Carbohydrates: Bountiful Sources of Energy and Nutrients
Carbohydrates contain carbon, hydrogen, and oxygen. Plants make the
carbohydrate glucose during photosynthesis.
Simple sugars include monosaccharides and disaccharides. The three
primary monosaccharides are glucose, fructose, and galactose.
Two monosaccharides joined together are called disaccharides. Glucose and
fructose join to make sucrose, glucose and glucose join to make maltose, and
glucose and galactose join to make lactose.
Starches are polysaccharides, and they are the storage form of glucose in
Glycogen is the storage form of glucose in humans. Glycogen is stored in the
liver and muscles. Liver glycogen provides glucose to help us maintain blood
glucose levels, while muscle glycogen is used for energy during exercise.
Dietary fibre is the indigestible part of plants, while functional fibre is the
indigestible forms of carbohydrate extracted from plants or manufactured in
the laboratory. Fibre may reduce the risk of many diseases and digestive
Carbohydrate digestion starts in the mouth, where chewing and an enzyme
called salivary amylase start breaking down the carbohydrates in food.
Digestion continues in the small intestine. Specific enzymes are secreted to
break starches into smaller monosaccharides and disaccharides. As
disaccharides pass through the intestinal calls, they are digested into
Glucose and other monosaccharides are absorbed into the bloodstream and
travel to the liver, where fructose and galactose are converted to glucose.
Glucose is transported in the bloodstream to the cells, where it is either used

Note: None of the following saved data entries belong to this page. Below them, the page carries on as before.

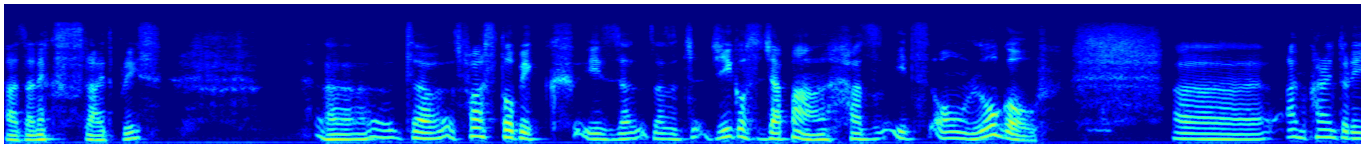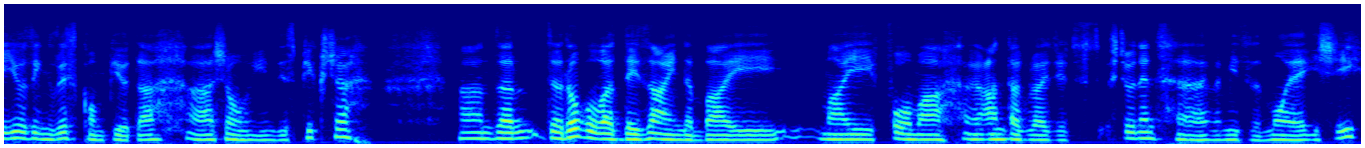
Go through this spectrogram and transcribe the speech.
the next slide, please. Uh, the first topic is that, that Japan has its own logo. Uh, I'm currently using this computer uh, shown in this picture. And the, the logo was designed by my former uh, undergraduate student, uh, Ms. Moe Ishii.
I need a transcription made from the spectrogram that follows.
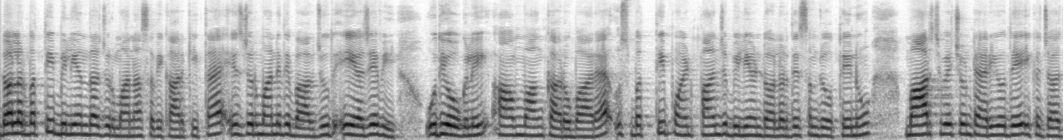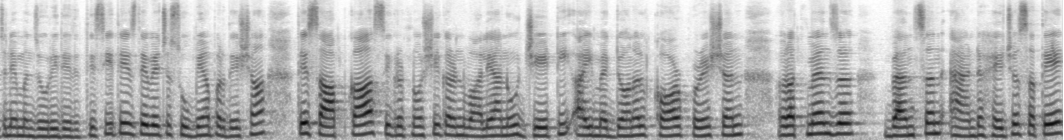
ਡਾਲਰ 32 ਬਿਲੀਅਨ ਦਾ ਜੁਰਮਾਨਾ ਸਵੀਕਾਰ ਕੀਤਾ ਹੈ। ਇਸ ਜੁਰਮਾਨੇ ਦੇ ਬਾਵਜੂਦ ਇਹ ਅਜੇ ਵੀ ਉਦਯੋਗ ਲਈ ਆਮ ਵਾਂਗ ਕਾਰੋਬਾਰ ਹੈ। ਉਸ 32.5 ਬਿਲੀਅਨ ਡਾਲਰ ਦੇ ਸਮਝੌਤੇ ਨੂੰ ਮਾਰਚ ਵਿੱਚ ਓਨਟਾਰੀਓ ਦੇ ਇੱਕ ਜੱਜ ਨੇ ਮਨਜ਼ੂਰੀ ਦੇ ਦਿੱਤੀ ਸੀ ਤੇ ਇਸ ਦੇ ਵਿੱਚ ਸੂਬਿਆਂ, ਪ੍ਰਦੇਸ਼ਾਂ ਤੇ ਸਾਬਕਾ ਸਿਗਰਟਨੋਸ਼ੀ ਕਰਨ ਵਾਲਿਆਂ ਨੂੰ JTI Macdonald corporation Rothmans Benson and Hedges ਅਤੇ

for energy or stored in the liver or muscle as glycogen.
Insulin and glucagon are hormones secreted by the pancreas in response to

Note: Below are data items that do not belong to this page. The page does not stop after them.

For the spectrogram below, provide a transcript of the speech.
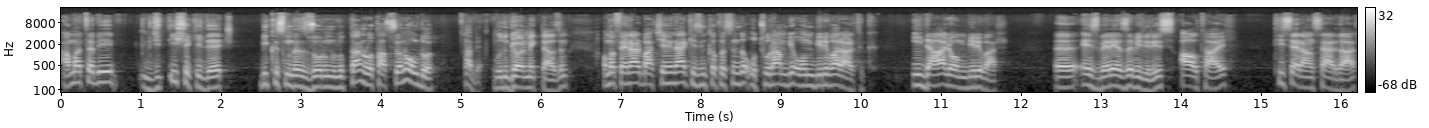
Ama tabii ciddi şekilde bir kısmında zorunluluktan rotasyon oldu. Tabii. Bunu görmek lazım. Ama Fenerbahçe'nin herkesin kafasında oturan bir 11'i var artık. İdeal 11'i var. Ee, ezbere yazabiliriz. Altay, Tisseran Serdar,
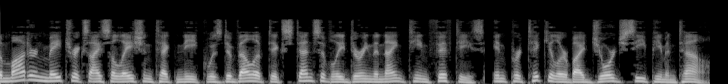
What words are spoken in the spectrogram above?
The modern matrix isolation technique was developed extensively during the 1950s, in particular by George C. Pimentel.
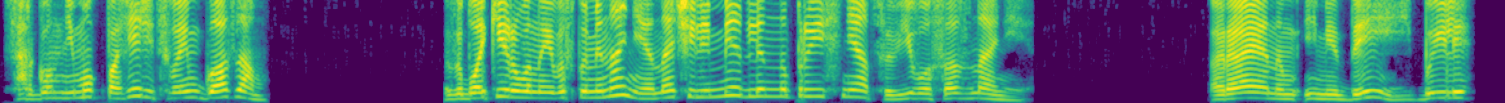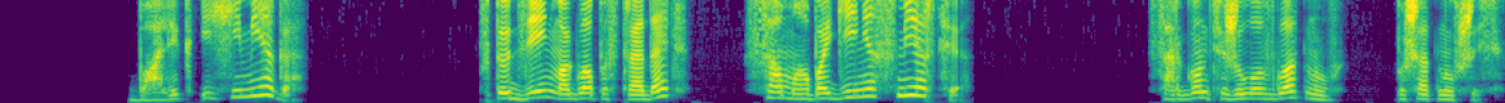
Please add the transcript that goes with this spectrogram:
Саргон не мог поверить своим глазам. Заблокированные воспоминания начали медленно проясняться в его сознании. Райаном и Медеей были Балик и Химега. В тот день могла пострадать сама богиня смерти. Саргон тяжело сглотнул, пошатнувшись.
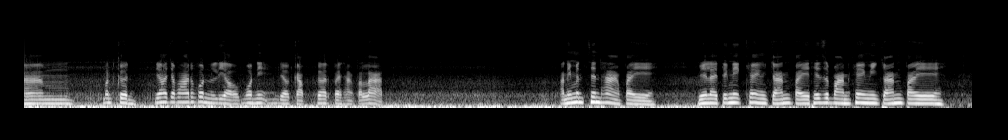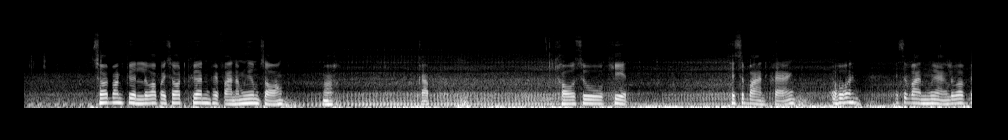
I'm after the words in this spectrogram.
อ่ามันเกิน เดี๋ยวจะพาทุกคนเลี้ยวบนนี้เลี้ยวกลับเพื่อไปทางตลาด อันนี้มันเส้นทางไปวิทยาลัยเทคนิคแข่งจันไปเทศบาลแข่งมีจันไปซอดบ้านเกินหรือว่าไปซอดเคลื่อนไฟฟ้าน้ำเงื่อมสองเนาะกับ เข้าสู่เขต ทศบาลแขวงโอ้ยเทศบาลเมืองหรือว่าไป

changes in blood glucose.
Insulin is secreted when blood glucose increases sufficiently, and it assists
with the transport of glucose into cells.
Glucagon is secreted when blood glucose levels are low, and it assists with
the conversion of glycogen to glucose and with gluconeogenesis.
The glycemic index is a value that indicates how much a food increases blood
glucose levels. High glycemic foods can trigger detrimental increases in blood
glucose for people with diabetes. The usefulness of the glycemic index for
making dietary recommendations is controversial.
The glycemic load is a value that indicates the effects on blood glucose that
result from the quality and quantity of carbohydrate consumed.
All cells can use glucose for energy. The red